Thursday, March 17, 2011

Role Models in Adoption

Everyone needs a role model.  They teach us about ourselves. In children, they help to define what they feel is important and meaningful.  Sometimes children compare themselves, and when they believe that they share characteristics, it can help them to believe in themselves. If they find similarities in the person they admire—in any way—it is easier to believe that they are ok themselves and  provide an important kinship.

Role models can help teach:
  • Character - helping define what we admire and value, and maybe over time, what we feel is less important.
  • Possibilities - we may not have thought we could obtain and which inspire us to keep trying and keep hoping.
  • Strategies - in handling life’s challenges. This helps us think we, too, can overcome obstacles.
  • Goals - we may not have even dare set for ourselves if we didn't have a role model to inspire us!
Role models who are also adoptees are especially important for children.  Adoption is a different experience that is not shared with everyone. It can affect a child’s self-esteem and we know that during certain times of their lives, children may feel adoption somehow makes them less valuable. Role models help them to realize that there are millions of adoptees - and the majority grow up to be happy and successful.   Sometimes adoption provides an opportunity to make children more resilient, or help them develop skills/interests they may not have otherwise.


It is important to provide them with opportunities to make connections with adoptees, regardless of whether their adoption stories are similar or not.  Consider the fact that Washington D.C. Mayor Anthony Williams can inspire every child, though few will share a common adoption story. Children can be empowered by learning how he incorporated his identity as an adoptee with the successful person he is today.
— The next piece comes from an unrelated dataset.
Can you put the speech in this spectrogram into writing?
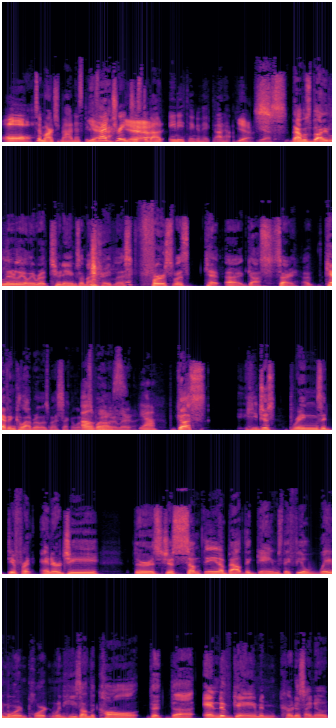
Oh, to March Madness? Because Yeah. I'd trade just Yeah. about anything to make that happen. yes, Yes, that was. I literally only wrote two names on my trade list. First was Ke- uh, Gus. Sorry, uh, Kevin Calabro was my second one. Oh, Spoiler nice. alert. Yeah. Gus, he just brings a different energy there is just something about the games they feel way more important when he's on the call. The the end of game and Curtis, I know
Did you know that these successful people are all adoptees?
  • Sarah McLachlan - a musician, songwriter, performer and winner of two Grammy Awards.  She and her two older brothers were adopted.
  • Edward Albee -Playwright
  • John J. Audubon – Naturalist
  • Surya Bonaly – Olympic Figure Skater
  • Peter and Kitty Carruthers – Olympic Skaters
  • Christina Crawford – Author
  • Daunte Culpepper – football players, Minnesota Vikings
  • Faith Daniels - TV News Personality
  • Eric Dickerson - Pro Football Player
  • Melissa Gilbert - Actor
  • Scott Hamilton – Olympic Skater
  • Faith Hill - Singer
  • Steve Jobs - Founder, Apple Computer
  • Art Linkletter - TV Personality
  • Charlotte Anne Lopez - Miss Teen USA
  • Greg Louganis - Olympic Diver
  • James Michener - Author
  • Tom Monaghan - Founder, Domino’s Pizza
  • Dan O’Brien - Olympic Gold Medalist
  • Jim Palmer - Pro Baseball Player
  • Dave Thomas - Founder, Wendy’s
Because of the way adoption is portrayed in literature, the media, and Hollywood; children are likely to be unaware of how common it is for adoptees to grow up as successful, “normal” adults. Strive to surround them with that message. We can educate the world about the overwhelming success of adoptees. We can let EVERYONE know that there are many adoptees—some famous, others who are not—who can be role models for all!

2 comments:

  1. I love this post, we all need positive role models.
    By the way, our family would love to be added to H2H's "adoptive families blogs".

    ReplyDelete
  2. Sara-
    Thank you for your permission to add your darling blog to our AF list. Welcome!

    ReplyDelete